There are a lot of myths surrounding oral and oropharyngeal cancers. Unfortunately, cancers of the mouth are on the rise in the US and the need for regular screening is higher than ever. If you find yourself believing that oral cancer only affects smokers, or that it’s not really all that common, your dentist in Midtown East is here to set the record straight. The Drs. Boyd dispel common oral cancer myths in this week’s blog post!
Myth #1: Oral Cancer Isn’t That Common
In 2017, the Oral Cancer Foundation estimates that there will be more than 49,000 new cases of oral and pharynx cancers in the United States alone. When found at early stages of development, oral cancers have an 80 to 90% survival rate. Unfortunately, at this time, the majority are found as late stage cancers, and this accounts for the very high death rate of about 43% at five years from diagnosis. Compare that to cervical cancer, which you hear about a lot more frequently — it’s estimated there will be around 12,800 new cases of cancers of the cervix this year. The truth is that awareness of oral cancers remains unfortunately low, even as the prevalence continues to rise.
Myth #2: Oral Cancer Only Affects Smokers
Historically, oral cancer has been closely linked to smoking and alcohol use. Both habits remain high on the list of risk factors, but one of the fastest-growing pathways for oral cancer is through the human papillomavirus (HPV). More nonsmokers are being diagnosed with oral cancer every hour in the United States.
Other risk factors for oral cancer include…
- Gender: Men are more likely to develop oral cancer.
- Fair skin
- Poor oral hygiene
- Ill-fitting dentures
- Poor diet/nutrition
- Marijuana use
Myth #3: Young People Don’t Get It
Not true. Due to the prevalence of HPV, oral cancer is affecting younger and healthier patients than ever before. The disease is affecting a significant portion of young nonsmoking males, especially.
Myth #4: The Symptoms of Oral Cancer Are Obvious
Sometimes it’s easy to see a cancerous area, like a lesion that won’t heal in the cheek or on the gums. Other times, the symptoms of oral cancer may remain unnoticed for a long time — especially cancer related to HPV. Oral cancers located on the base or back of the tongue, in the tonsils, or around the lymphoid tissue may escape notice for years.
Raising awareness about the other symptoms of oral cancer is important for increasing the chances of early detection. Watch out for these warning signs and get the attention you need right away:

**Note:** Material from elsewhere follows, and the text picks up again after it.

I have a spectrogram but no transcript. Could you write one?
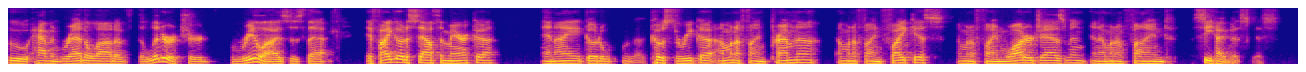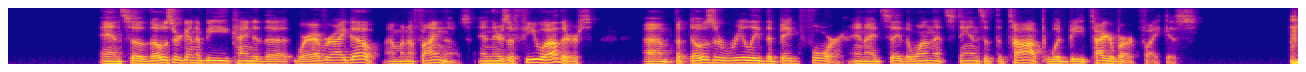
who haven't read a lot of the literature realize is that if I go to South America and I go to uh, Costa Rica, I'm going to find Premna, I'm going to find Ficus, I'm going to find water jasmine, and I'm going to find sea hibiscus. And so those are going to be kind of the wherever I go, I'm going to find those. And there's a few others, um, but those are really the big four. And I'd say the one that stands at the top would be tiger bark ficus.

- Sore throat
- Difficulty swallowing
- Change in the tone of voice
- Ear pain
- Lump in the throat
- Unexplained weight loss
Myth #5: I Don’t Need an Oral Cancer Screening
Many people don’t make a point of getting regular oral cancer screenings because they just don’t really believe they are at risk. But with the rates of oral cancer rapidly on the rise, we want to remind patients that everyone over the age of 18 should get an oral cancer screening at least once a year during one of their two dental hygiene appointments.
Request an Appointment Today!
When was your last examination for oral cancer? If it’s been awhile, or if you’ve never had one at all, it’s time to visit the Drs. Boyd! Request an appointment for a checkup and cleaning, and let us know you need an oral cancer screening when you do.